**Dataset records**
____________

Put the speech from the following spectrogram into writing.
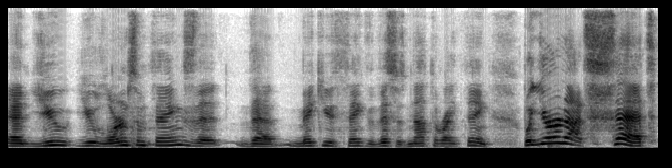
And you you learn some things that that make you think that this is not the right thing. But you're not set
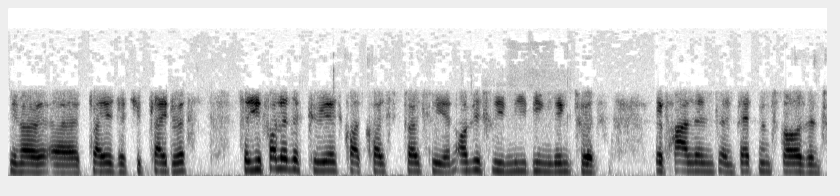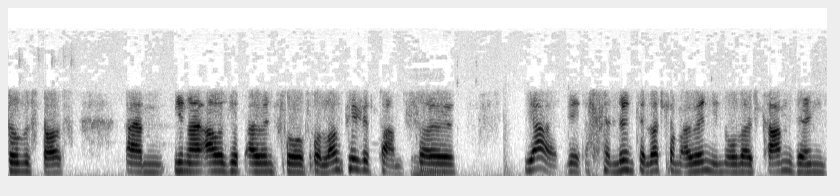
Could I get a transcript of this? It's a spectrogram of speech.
you know, uh, players that you played with. So you follow the careers quite close, closely, and obviously, me being linked with with Highlands and Platinum Stars and Silver Stars, um, you know, I was with Owen for for a long period of time. So, yeah, I learned a lot from Owen in all those times, and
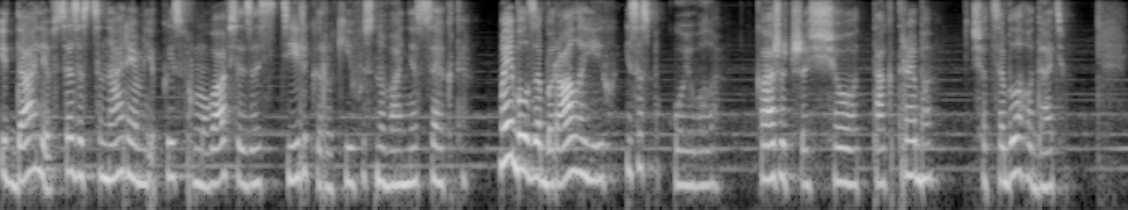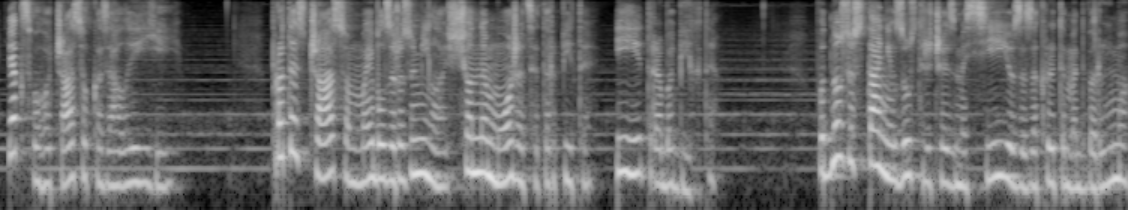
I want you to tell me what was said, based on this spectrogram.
І далі все за сценарієм, який сформувався за стільки років існування секти. Мейбл забирала їх і заспокоювала, кажучи, що так треба, що це благодать, як свого часу казали і їй. Проте з часом Мейбл зрозуміла, що не може це терпіти, і їй треба бігти. В одну з останніх зустрічей з Месією за закритими дверима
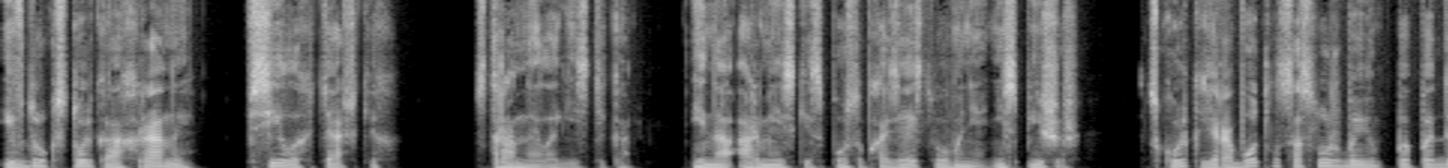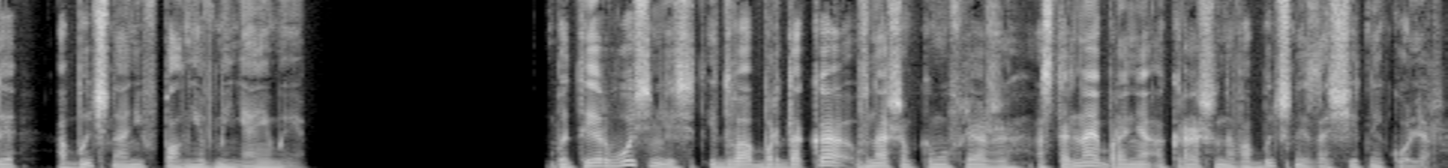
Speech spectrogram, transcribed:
и вдруг столько охраны в силах тяжких. Странная логистика. И на армейский способ хозяйствования не спишешь. Сколько я работал со службами ППД — Обычно они вполне вменяемые. БТР-80 и два бардака в нашем камуфляже, остальная броня окрашена в обычный защитный колер.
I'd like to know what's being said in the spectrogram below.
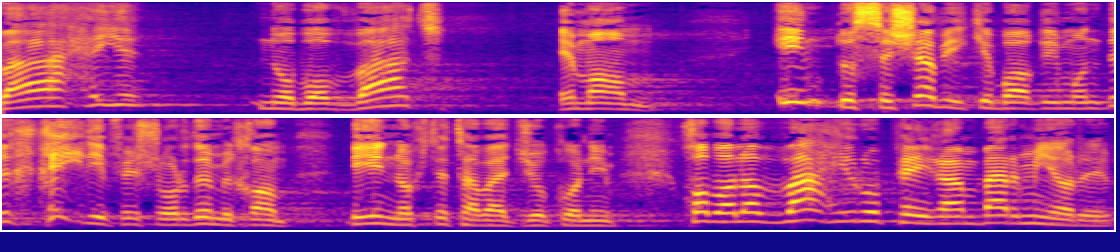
وحی نبوت امام. این دو سه شبی که باقی مونده خیلی فشرده می‌خوام به این نکته توجه کنیم. خب حالا وحی رو پیغمبر میاره.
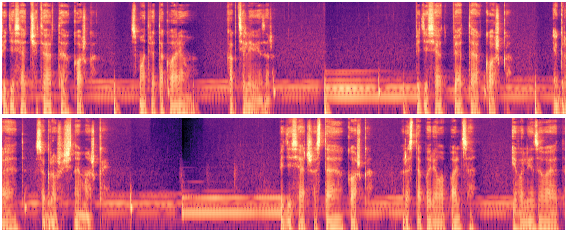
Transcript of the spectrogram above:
Пятьдесят четвертая кошка смотрит аквариум, как телевизор. Пятьдесят пятая кошка играет с игрушечной мышкой. Пятьдесят шестая кошка растопырила пальцы и вылизывает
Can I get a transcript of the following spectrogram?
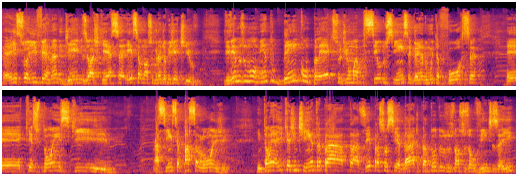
É isso aí, Fernando e James. Eu acho que essa, esse é o nosso grande objetivo. Vivemos um momento bem complexo de uma pseudociência ganhando muita força, é, questões que a ciência passa longe. Então é aí que a gente entra para trazer para a sociedade, para todos os nossos ouvintes aí,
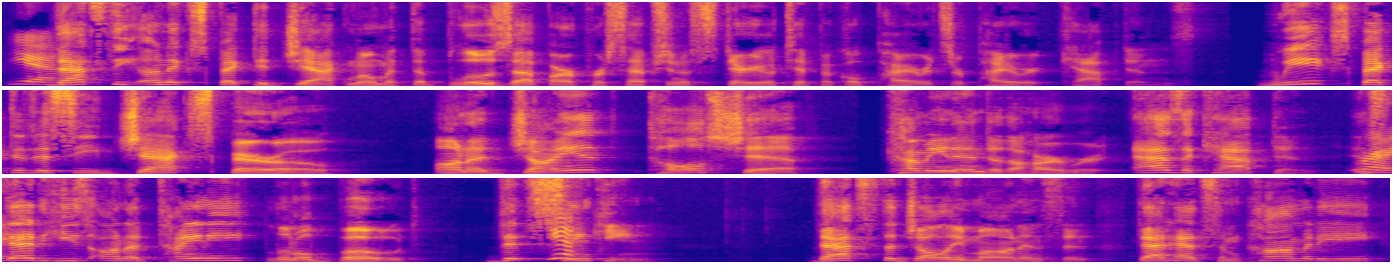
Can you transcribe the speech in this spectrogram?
Yeah. That's the unexpected Jack moment that blows up our perception of stereotypical pirates or pirate captains. We expected to see Jack Sparrow on a giant, tall ship coming into the harbor as a captain. Right. Instead, he's on a tiny little boat that's Yeah. sinking. That's the Jolly Mon instant. That had some comedy.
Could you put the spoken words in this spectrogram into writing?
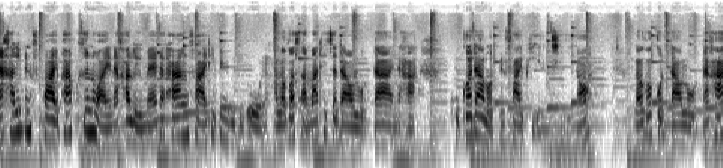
นะคะที่เป็นไฟล์ภาพเคลื่อนไหวนะคะ หรือแม้กระทั่งไฟล์ที่เป็นวิดีโอนะคะ เราก็สามารถที่จะดาวน์โหลดได้นะคะ ครูก็ดาวน์โหลดเป็นไฟล์ PNG เนาะ แล้วก็กดดาวน์โหลดนะคะ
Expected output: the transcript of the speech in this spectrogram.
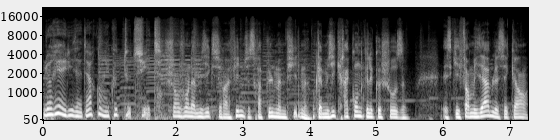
le réalisateur qu'on écoute tout de suite. Changeons la musique sur un film, ce sera plus le même film. La musique raconte quelque chose. Et ce qui est formidable, c'est quand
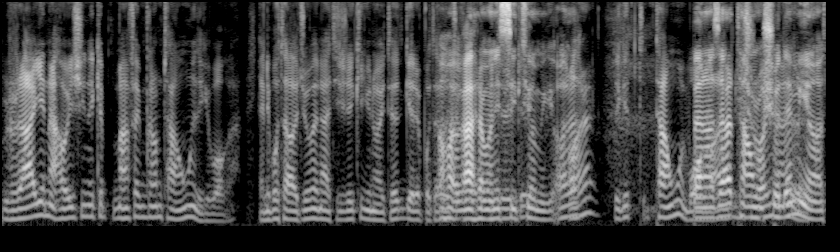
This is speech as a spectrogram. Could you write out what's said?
رأی نهاییش اینه که من فکر می‌کنم تمام دیگه واقعا. یعنی با توجه به نتیجه که یونایتد گرفت قهرمانی سیتی رو میگه. آره, آره دیگه تموم به نظر تموم شده میاد.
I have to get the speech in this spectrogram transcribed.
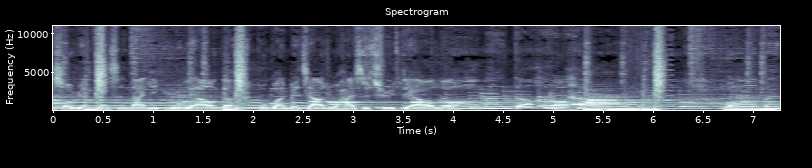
受，缘分是难以预料的，不管被加入还是去掉了。我们都很好，我们。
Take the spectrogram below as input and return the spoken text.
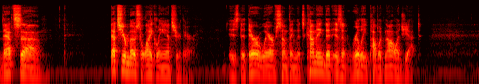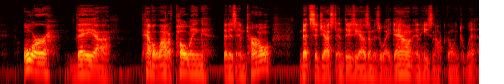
that's uh, that's your most likely answer there, is that they're aware of something that's coming that isn't really public knowledge yet or they uh, have a lot of polling that is internal that suggests enthusiasm is way down and he's not going to win.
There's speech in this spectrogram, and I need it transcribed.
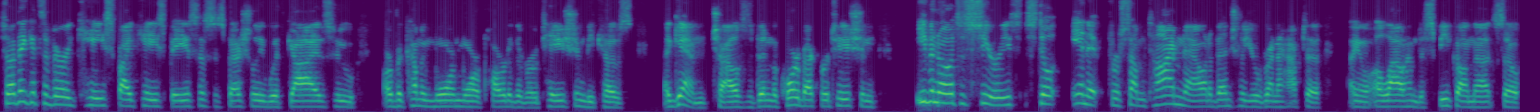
So I think it's a very case by case basis, especially with guys who are becoming more and more part of the rotation because, again, Chiles has been in the quarterback rotation, even though it's a series, still in it for some time now. And eventually you're going to have to you know allow him to speak on that. So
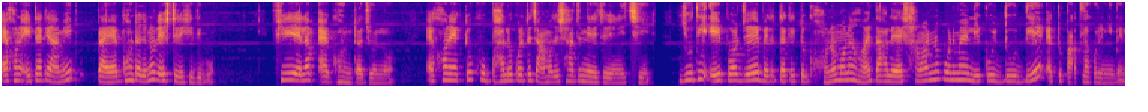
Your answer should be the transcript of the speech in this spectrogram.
এখন এটাকে আমি প্রায় এক ঘণ্টার জন্য রেস্টে রেখে দিব। ফিরে এলাম এক ঘণ্টার জন্য। এখন একটু খুব ভালো করে একটা চামচের সাহায্যে নেড়ে চেড়ে নিচ্ছি। যদি এই পর্যায়ে ব্যাটারটাকে একটু ঘন মনে হয়, তাহলে সামান্য পরিমাণে লিকুইড দুধ দিয়ে একটু পাতলা করে নেবেন।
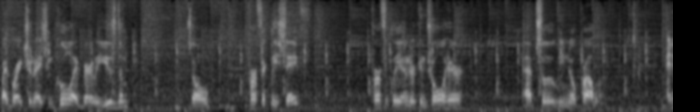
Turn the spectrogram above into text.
my brakes are nice and cool. I barely used them. So perfectly safe, perfectly under control here. Absolutely no problem. And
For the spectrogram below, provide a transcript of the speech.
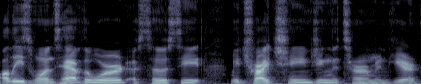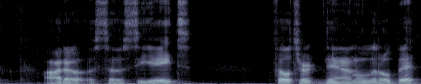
all these ones have the word associate. Let me try changing the term in here. Auto associate. Filter it down a little bit.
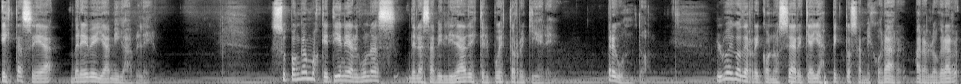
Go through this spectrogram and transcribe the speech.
ésta sea breve y amigable. Supongamos que tiene algunas de las habilidades que el puesto requiere. Pregunto, luego de reconocer que hay aspectos a mejorar para lograr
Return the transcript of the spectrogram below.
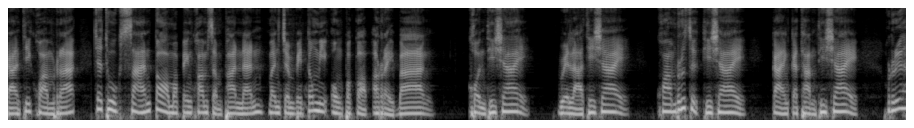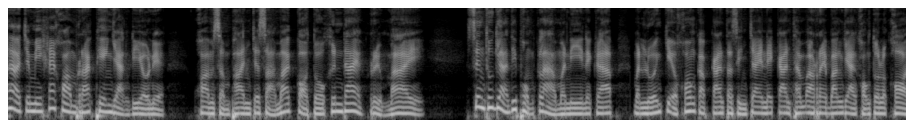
การที่ความรักจะถูกสารต่อมาเป็นความสัมพันธ์นั้น มันจำเป็นต้องมีองค์ประกอบอะไรบ้าง คนที่ใช่ เวลาที่ใช่ ความรู้สึกที่ใช่ การกระทำที่ใช่ หรือหากจะมีแค่ความรักเพียงอย่างเดียวเนี่ย ความสัมพันธ์จะสามารถก่อตัวขึ้นได้หรือไม่ ซึ่งทุกอย่างที่ผมกล่าวมานี้นะครับ มันล้วนเกี่ยวข้องกับการตัดสินใจในการทำอะไรบางอย่างของตัวละคร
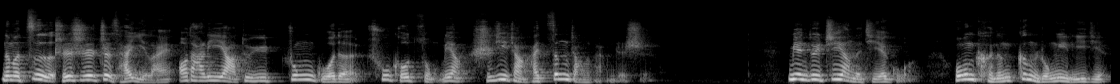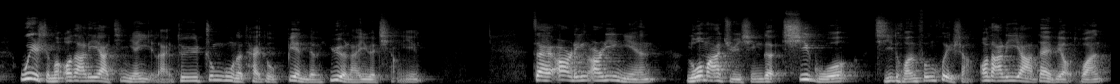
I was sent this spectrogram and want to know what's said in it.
那么自实施制裁以来，澳大利亚对于中国的出口总量实际上还增长了百分之十。面对这样的结果。我们可能更容易理解为什么澳大利亚今年以来对于中共的态度变得越来越强硬。在2021年罗马举行的七国集团峰会上，澳大利亚代表团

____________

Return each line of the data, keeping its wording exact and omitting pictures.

Put the speech from the following spectrogram into writing.
And you you learn some things that that make you think that this is not the right thing. But you're not set
Could I get a transcript of this? It's a spectrogram of speech.
you know, uh, players that you played with. So you follow the careers quite close, closely, and obviously, me being linked with with Highlands and Platinum Stars and Silver Stars, um, you know, I was with Owen for for a long period of time. So, yeah, I learned a lot from Owen in all those times, and
I want you to tell me what was said, based on this spectrogram.
І далі все за сценарієм, який сформувався за стільки років існування секти. Мейбл забирала їх і заспокоювала, кажучи, що так треба, що це благодать, як свого часу казали і їй. Проте з часом Мейбл зрозуміла, що не може це терпіти, і їй треба бігти. В одну з останніх зустрічей з Месією за закритими дверима
Speech spectrogram, transcribed:
и вдруг столько охраны в силах тяжких. Странная логистика. И на армейский способ хозяйствования не спишешь. Сколько я работал со службами ППД — Обычно они вполне вменяемые. БТР-80 и два бардака в нашем камуфляже, остальная броня окрашена в обычный защитный колер.
I'd like to know what's being said in the spectrogram below.
وحی نبوت امام. این دو سه شبی که باقی مونده خیلی فشرده می‌خوام به این نکته توجه کنیم. خب حالا وحی رو پیغمبر میاره.
Transcript of the spectrogram above:
Пятьдесят четвертая кошка смотрит аквариум, как телевизор. Пятьдесят пятая кошка играет с игрушечной мышкой. Пятьдесят шестая кошка растопырила пальцы и вылизывает
Can I get a transcript of the following spectrogram?
É isso aí, Fernando e James. Eu acho que essa, esse é o nosso grande objetivo. Vivemos um momento bem complexo de uma pseudociência ganhando muita força, é, questões que a ciência passa longe. Então é aí que a gente entra para trazer para a sociedade, para todos os nossos ouvintes aí,
Can you transcribe the speech in this spectrogram?
Yeah. That's the unexpected Jack moment that blows up our perception of stereotypical pirates or pirate captains. We expected to see Jack Sparrow on a giant, tall ship coming into the harbor as a captain. Right. Instead, he's on a tiny little boat that's Yeah. sinking. That's the Jolly Mon instant. That had some comedy.
Could you put the spoken words in this spectrogram into writing?
นะคะที่เป็นไฟล์ภาพเคลื่อนไหวนะคะ หรือแม้กระทั่งไฟล์ที่เป็นวิดีโอนะคะ เราก็สามารถที่จะดาวน์โหลดได้นะคะ ครูก็ดาวน์โหลดเป็นไฟล์ PNG เนาะ แล้วก็กดดาวน์โหลดนะคะ
Expected output: the transcript of the speech in this spectrogram.
le réalisateur qu'on écoute tout de suite. Changeons la musique sur un film, ce sera plus le même film. La musique raconte quelque chose. Et ce qui est formidable, c'est quand
This is speech as a spectrogram. Could you write out what's said?
رأی نهاییش اینه که من فکر می‌کنم تمام دیگه واقعا. یعنی با توجه به نتیجه که یونایتد گرفت قهرمانی سیتی رو میگه. آره, آره دیگه تموم به نظر تموم شده میاد.
I have to get the speech in this spectrogram transcribed.
受，缘分是难以预料的，不管被加入还是去掉了。我们都很好，我们。
Take the spectrogram below as input and return the spoken text.
that's uh, that's your most likely answer there, is that they're aware of something that's coming that isn't really public knowledge yet or they uh, have a lot of polling that is internal that suggests enthusiasm is way down and he's not going to win.
There's speech in this spectrogram, and I need it transcribed.
So I think it's a very case by case basis, especially with guys who are becoming more and more part of the rotation because, again, Chiles has been in the quarterback rotation, even though it's a series, still in it for some time now. And eventually you're going to have to you know allow him to speak on that. So
Your answer should be the transcript of the speech in this spectrogram.
এখন এটাকে আমি প্রায় এক ঘণ্টার জন্য রেস্টে রেখে দিব। ফিরে এলাম এক ঘণ্টার জন্য। এখন একটু খুব ভালো করে একটা চামচের সাহায্যে নেড়ে চেড়ে নিচ্ছি। যদি এই পর্যায়ে ব্যাটারটাকে একটু ঘন মনে হয়, তাহলে সামান্য পরিমাণে লিকুইড দুধ দিয়ে একটু পাতলা করে নেবেন।
Turn the spectrogram above into text.
my brakes are nice and cool. I barely used them. So perfectly safe, perfectly under control here. Absolutely no problem. And
For the spectrogram below, provide a transcript of the speech.
all these ones have the word associate. Let me try changing the term in here. Auto associate. Filter it down a little bit.
Go through this spectrogram and transcribe the speech.
ésta sea breve y amigable. Supongamos que tiene algunas de las habilidades que el puesto requiere. Pregunto, luego de reconocer que hay aspectos a mejorar para lograr
Return the transcript of the spectrogram below.
การที่ความรักจะถูกสารต่อมาเป็นความสัมพันธ์นั้น มันจำเป็นต้องมีองค์ประกอบอะไรบ้าง คนที่ใช่ เวลาที่ใช่ ความรู้สึกที่ใช่ การกระทำที่ใช่ หรือหากจะมีแค่ความรักเพียงอย่างเดียวเนี่ย ความสัมพันธ์จะสามารถก่อตัวขึ้นได้หรือไม่ ซึ่งทุกอย่างที่ผมกล่าวมานี้นะครับ มันล้วนเกี่ยวข้องกับการตัดสินใจในการทำอะไรบางอย่างของตัวละคร
I was sent this spectrogram and want to know what's said in it.
那么自实施制裁以来，澳大利亚对于中国的出口总量实际上还增长了百分之十。面对这样的结果。我们可能更容易理解为什么澳大利亚今年以来对于中共的态度变得越来越强硬。在2021年罗马举行的七国集团峰会上，澳大利亚代表团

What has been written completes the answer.